At present, historians often have to put considerable effort and expense into making social data accessible, and classifying and processing them for re-evaluation. Legal questions arise: who do the data belong to? Do the ethical standards and data protection regulations in force when the data were collected permit their use by historians? Which methods do we choose to anonymise and re-classify sources, and to what extent should we pursue individual cases across different datasets? To what extent does the use of social data render historians’ accounts more ‘representative’? In addition, the context in which the sources were created is often only incompletely documented, and most historians lack training in the statistical skills and software required for the re-use of many such social data sets.

The upcoming workshop at the GHI London aims at an international dialogue between curators of data, contemporary historians, digital humanities experts, and practitioners in related social science disciplines.
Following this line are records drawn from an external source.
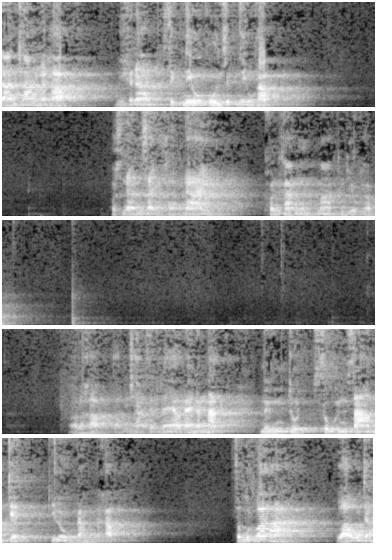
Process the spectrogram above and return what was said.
จานช่างนะครับ มีขนาด 10 นิ้วคูณ 10 นิ้วครับ เพราะฉะนั้นใส่ของได้ค่อนข้างมากทีเดียวครับ เอาละครับ ตอนนี้ช่างเสร็จแล้วได้น้ำหนัก 1.037 กิโลกรัมนะครับ สมมุติว่าเราจะ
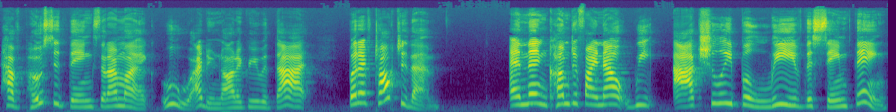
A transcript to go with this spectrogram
have posted things that I'm like, ooh, I do not agree with that. But I've talked to them. And then come to find out we actually believe the same thing.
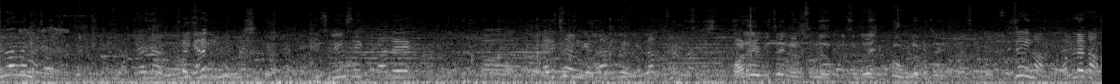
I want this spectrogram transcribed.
எல்லாமே நல்லா இருக்கு. நல்லா இருக்கு. எனக்கு ரொம்ப பிடிச்சது மியூசிக் நடிச்சவங்க எல்லாருமே பிடிச்சிருச்சு. பழைய விஜய் நடிச்சிருந்தது பிடிச்சிருந்தது? இப்போ உள்ள விஜய்? விஜயகாந்த் அவ்வளவுதான்.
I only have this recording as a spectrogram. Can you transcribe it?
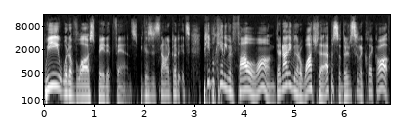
we would have lost Baited fans because it's not a good. It's people can't even follow along. They're not even going to watch that episode. They're just going to click off.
It takes stock of existing projects in the social, gender and economic history, and in the history of education of the post-1945 era which use social data, and aims to compare approaches, methods and archival holdings across national boundaries.

We invite papers falling into the following categories:

  • Presenting any aspect of a study in the post-1945, social, gender or economic history, or history of education, of any country which makes substantial use of social data
  • Papers on the ethical and legal challenges faced by historians, archivists, or data holding institutions
  • Papers by data holding institutions on their holdings, and the challenges they present
  • Presentations on specific training modules offered to historians aiming to re-use social data.

The conference language is English. Travel and accommodation expenses will be covered. In the event of a virus-induced lockdown, proceedings may be moved online.

Applications should include:

  • a description of the proposed paper (2 pages, double-spaced)
  • a CV (including institutional affiliation, postal address, and e-mail)

Please e-mail all application documents in a single PDF file to: Clemens.Villinger@gesis.org

The deadline for submissions is 5 February2021.

For practical information, please contact Anita Bellamy at a.bellamy@ghil.ac.uk

Call for papers (PDF file)